Return to Insights

How recordkeeping and reporting affect your crop insurance coverage

Profile Photo Placeholder icon

As with any investment, it is counterproductive to pay for crop insurance and not take measures to protect your coverage. The best way to get the coverage you need and deserve out of your crop insurance policy is to practice accurate and consistent recordkeeping. Documenting your good farming practices as well as accurately reporting acreage and damages can prevent risks of falling into coverage gaps, paying too much premium or recovering less when filing a claim.

Acreage Reporting
The annual acreage report you submit to your insurance agent is the basis for determining your coverage. It shows the type of crops you plant, the amount of unplanted land, where the crops are located, what date crops were planted and the cultural practices you follow. But you may not know how much you have at stake in that report.

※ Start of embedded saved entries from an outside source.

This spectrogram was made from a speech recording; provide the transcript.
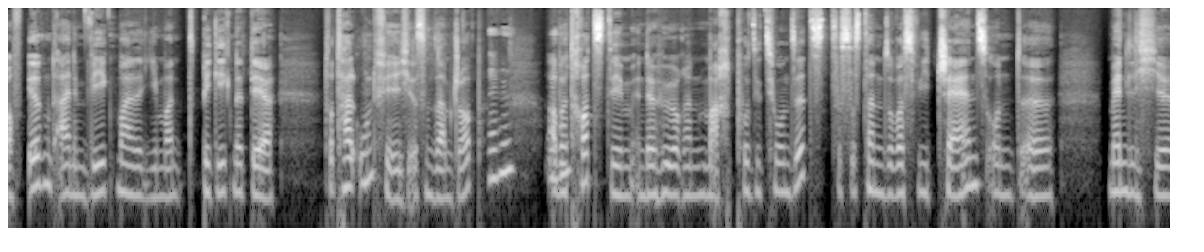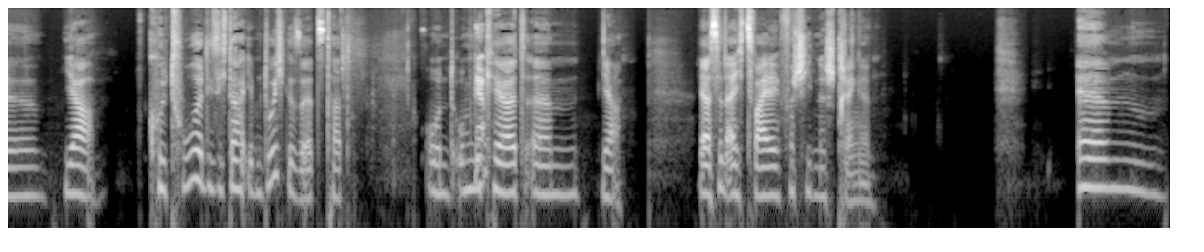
auf irgendeinem Weg mal jemand begegnet, der total unfähig ist in seinem Job, mhm. aber mhm. trotzdem in der höheren Machtposition sitzt. Das ist dann sowas wie Chance und äh, männliche, ja, Kultur, die sich da eben durchgesetzt hat. Und umgekehrt, ja. Ähm, ja, ja, es sind eigentlich zwei verschiedene Stränge. Ähm,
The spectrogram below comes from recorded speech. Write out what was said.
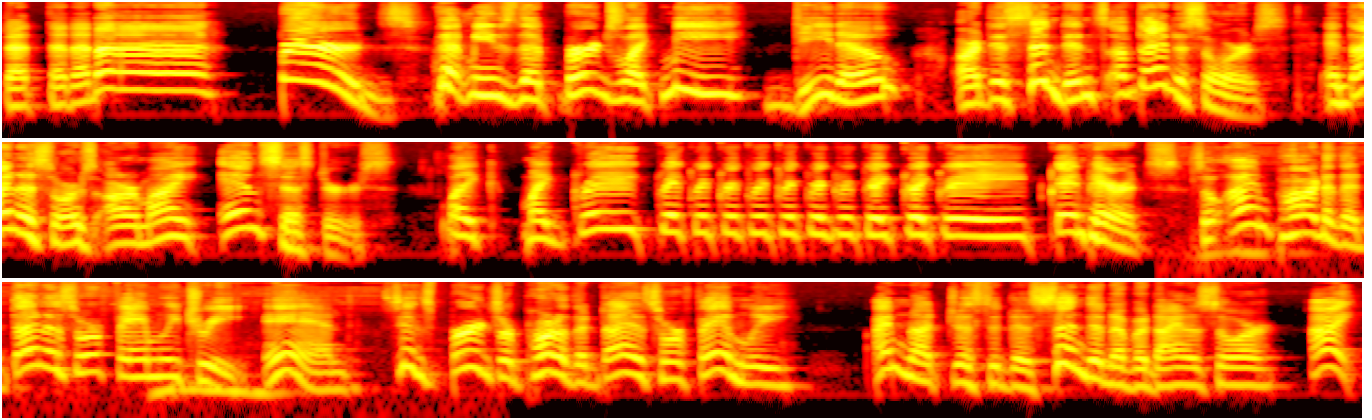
da da da da birds. That means that birds like me, Dino, are descendants of dinosaurs, and dinosaurs are my ancestors. Like my great great great great great great great great great great great grandparents. So I'm part of the dinosaur family tree. And since birds are part of the dinosaur family, I'm not just a descendant of a dinosaur, I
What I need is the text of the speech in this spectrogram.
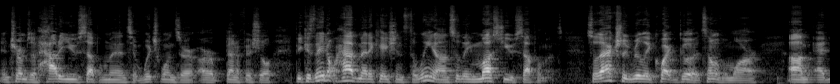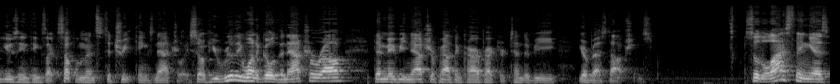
in terms of how to use supplements and which ones are, are beneficial because they don't have medications to lean on, so they must use supplements. So they're actually really quite good. Some of them are. Um, at using things like supplements to treat things naturally. So if you really want to go the natural route, then maybe naturopath and chiropractor tend to be your best options. So the last thing is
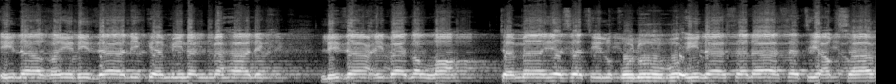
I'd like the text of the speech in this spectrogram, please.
إلى غير ذلك من المهالك. لذا عباد الله تمايزت القلوب إلى ثلاثة أقسام.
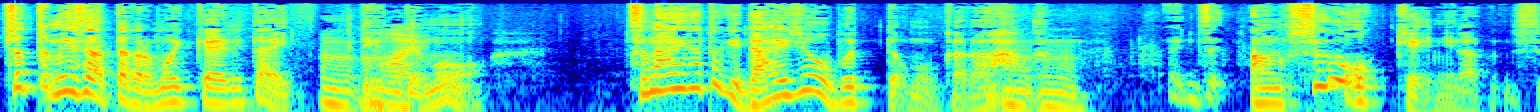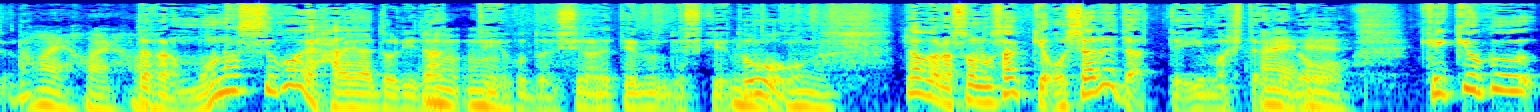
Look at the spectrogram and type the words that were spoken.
ちょっとミスあったからもう一回やりたいって言っても、繋いだ時大丈夫って思うから、うんぜあのすぐ OK になるんですよね。はいはいはい。だからものすごい早撮りだっていうことで知られてるんですけど、うんうんだからそのさっきおしゃれだって言いましたけど、ええ結局、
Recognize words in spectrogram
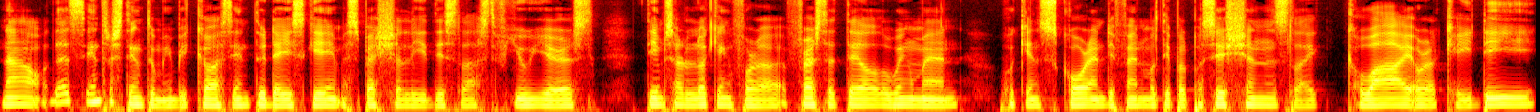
Now, that's interesting to me because in today's game, especially these last few years, teams are looking for a versatile wingman who can score and defend multiple positions like Kawhi or a KD,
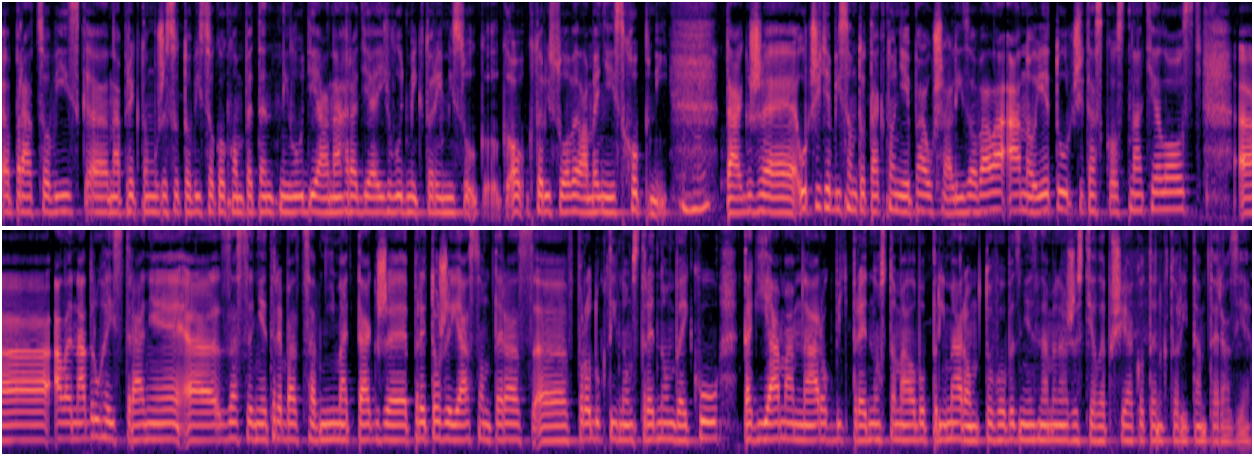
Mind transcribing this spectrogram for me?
mm-hmm. pracovísk, napriek tomu, že sú to vysoko kompetentní ľudia a nahradia ich ľuďmi, ktorými sú ktorí sú oveľa menej schopní. Uh-huh. Takže určite by som to takto nepaušalizovala. Áno, je tu určitá skostnatelosť, ale na druhej strane zase netreba sa vnímať tak, že pretože ja som teraz v produktívnom strednom veku, tak ja mám nárok byť prednostom alebo primárom. To vôbec neznamená, že ste lepší ako ten, ktorý tam teraz je.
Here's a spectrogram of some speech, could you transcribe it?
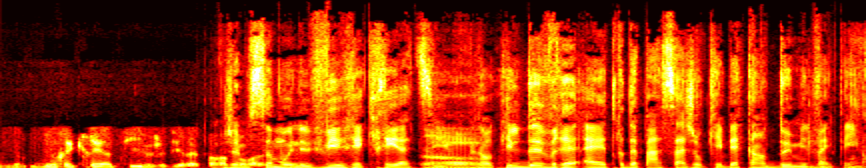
de, de récréative, je dirais, par rapport J'aime à ça, moi, une vie récréative. Oh. Donc, il devrait être de passage au Québec en 2021.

If you do not turn in an acreage report to Bremer Insurance on time, you will not be covered. Keep in mind that after the acreage reporting date, you may not revise or change this report in any way. Mark the required acreage reporting date on your calendar every year, and make sure yours is finalized before this deadline.

Failing to report acreage is not the only risk — if you report too much, your premium will be unnecessarily high. Too low, and you will recover less when you file a claim. This is your responsibility, so take it upon yourself to double-check the numbers and ensure crop insurance and Farm Service Agency (FSA) reports match up.

After you file your acreage report, make a copy and keep it on file in your facility. This will allow you to track any errors, sort out discrepancies or solve any disputes more quickly and easily.

Good Farming Practices
Losses due to negligence or failure to follow good farming practices are never covered by crop insurance policies, which is why it is always important to keep records of your good faith effort to produce at the level of your historic yield.

In your detailed records, you should include descriptions of how and what you have done to produce and protect your crop, complete with the date and time you took each action. These records should be organized according to insurable unit. Examples of things to include in this log are receipts from pesticide purchases or descriptions of measures taken to prevent excessive heat or frost damage. You should also prove your good faith effort to stay on top of weather and disease trends that may affect your crop.

Most crop insurance policies loosely define negligence as the failure to farm using practices that a reasonable and careful person would use in a similar situation. This vague definition means your records should be extremely detailed to ensure you get the coverage you need when you file a claim.

Reporting Damage
In addition to proper recordkeeping, it is also your responsibility to report crop damage in a timely manner – typically within 72 hours of discovery. Failure to do so may result in denial of your claim. If you have questions about reporting dates or recordkeeping practices, contact Bremer Insurance at 888-430-2760.